The uprisings that swept the Arab world beginning in 2010 toppled four entrenched rulers and seemed to create a political opening in a region long impervious to democratization.
"The more authentic Muslim modernists are those who have already taken a step across the historical threshold toward an enlightened skepticism of the whole Islamic tradition. There are many Muslim intellectuals who have done this, some of them contributors to the collection Islam and Democracy in the Middle East."—Max Rodenbeck, New York Review of Books
Two of the Arab world’s more liberal regimes, the kingdoms of Jordan and Morocco, are sometimes said to be evolving toward democracy. Is this true, and what are the longer-term prospects for these two monarchies?

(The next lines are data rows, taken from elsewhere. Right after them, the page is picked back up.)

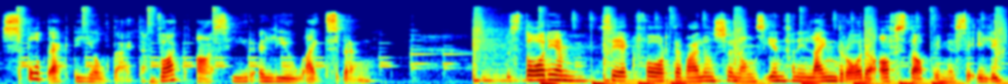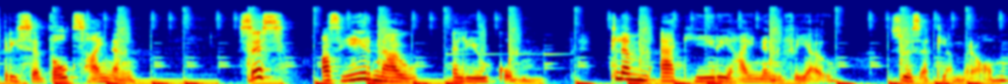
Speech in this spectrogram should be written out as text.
Spot ek die heeltyd wat as hier 'n leeu uitspring? 'n stadium sê ek vaar terwyl ons so langs een van die lyndrade afstap en dis 'n elektriese wildsheining Sis as hier nou 'n leeu kom klim ek hierdie heining vir jou soos 'n klimraam.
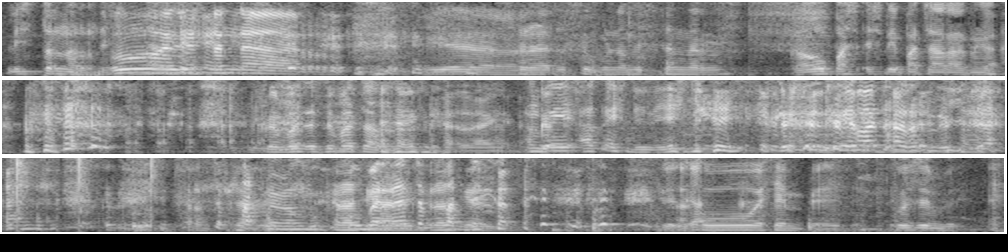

Ennahda has long felt an especially strong kinship with Turkey’s AKP, which has seen as representing a combination of piety, prosperity, and democratic credibility. How might their relationship be affected by the AKP's more recent authoritarian turn?
Tunisia is a small country, but its influential Islamist party has taken a big step by separating its political wing from its religious activities.
In power since 2002, the Justice and Development Party (AKP) of Recep Tayyip Erdoğan seemed as if it might be losing its hold when Turkish voters went to the polls in June 2015. Yet that “hung election” gave way to another contest in November, and the AKP came roaring back.
We are still struggling to understand the mostly bitter harvest of the Arab Spring, but there are a few lessons that can be drawn.
The Arab experience shows that the same media that facilitate the toppling of dictators can make it harder to build democracy.
A close look at secular parties in the Middle East today raises doubts about whether they are ready for prime time.